Now that the November elections are around the corner, all those Democrats who voted for the healthcare reform bill are back-pedalling as fast as they can. Not a day goes by that there isn't another story of a Democrat somewhere who is distancing him/her self from the unpopular disaster shoved down our throats by special interest and downright socialists in disguise.
Senator Baucus, the chief architect of Obamacare, went so far as to admit that he did not read his own $1 trillion piece of work that no Democrat is willing to defend despite their vote a short 8 months ago.

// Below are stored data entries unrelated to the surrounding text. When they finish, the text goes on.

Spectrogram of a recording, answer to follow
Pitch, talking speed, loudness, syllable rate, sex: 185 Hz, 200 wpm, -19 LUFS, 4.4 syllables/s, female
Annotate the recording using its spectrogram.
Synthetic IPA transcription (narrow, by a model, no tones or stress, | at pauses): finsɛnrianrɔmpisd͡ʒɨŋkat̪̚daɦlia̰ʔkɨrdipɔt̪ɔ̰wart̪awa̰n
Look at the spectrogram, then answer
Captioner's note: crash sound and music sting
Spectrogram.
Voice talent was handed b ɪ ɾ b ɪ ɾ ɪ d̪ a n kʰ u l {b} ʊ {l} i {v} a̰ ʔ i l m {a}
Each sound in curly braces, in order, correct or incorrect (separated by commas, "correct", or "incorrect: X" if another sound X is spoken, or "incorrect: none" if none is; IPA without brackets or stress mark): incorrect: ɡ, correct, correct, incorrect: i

It is clear that the relentless drive to reform the health care system was a cynical political push for a win at all costs. We were told what we wanted to hear and there was no attention paid to the consequences. Every single card was played – from the class card to the race card, and getting us to fight among ourselves achieved the goal of distraction. Now that the smoke has cleared it is pretty obvious that in the name of expanding healthcare to approximately 30 million more people, we have sacrificed what is best about our healthcare system – individualized patient care, the doctor patient relationship, and the drive towards innovation. However, the costs have not changed.

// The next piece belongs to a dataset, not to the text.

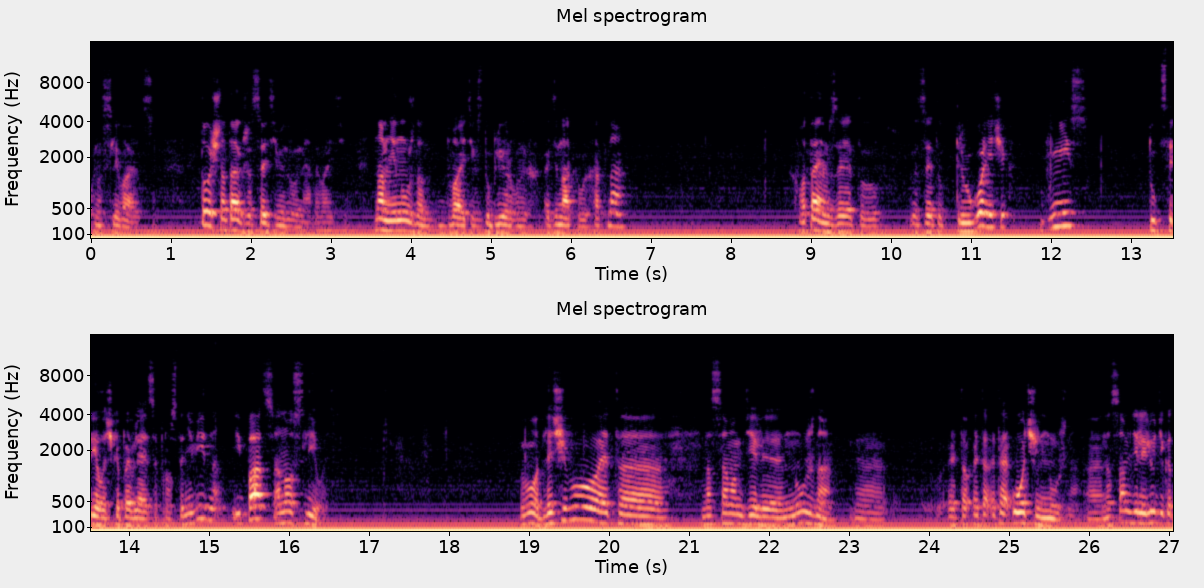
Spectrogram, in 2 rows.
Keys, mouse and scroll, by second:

Let’s look at the facts:
Those on Medicare were told that they would see no change in their benefits and would be able to keep their physician. In fact, 11 million senior citizens will see premiums go up because of cost cutting including the removal of Medicare advantage. Furthermore, since there has been a decline in the number of physicians who currently are accepting new Medicare patients or who take Medicare at all, it is likely that seniors will not be able to keep their doctor and will pay more for less.
The nomination of Donald Berwick to head CMS means a philosophical shift of our healthcare system to the British model of medicine that puts a premium on cost and not the needs of the individual. An example of this is the decision by the FDA remove Avastin from the medication available to treat advanced cancer because it is deemed that the good of extension of life is outweighed by the cost of the medication. Medicare has already stopped covering the use for Avastin to treat ovarian cancer in Colorado.
Welcome to the world of one size fits all medicine where the patient will become a cost center and treatment will be geared towards cost containment while the potential for profits to be made on the backs of patients and doctors for the medical insurance industry, the hospitals and Big pharma are limitless.
Our only hope is that American voters will hold these Democrats accountable this November.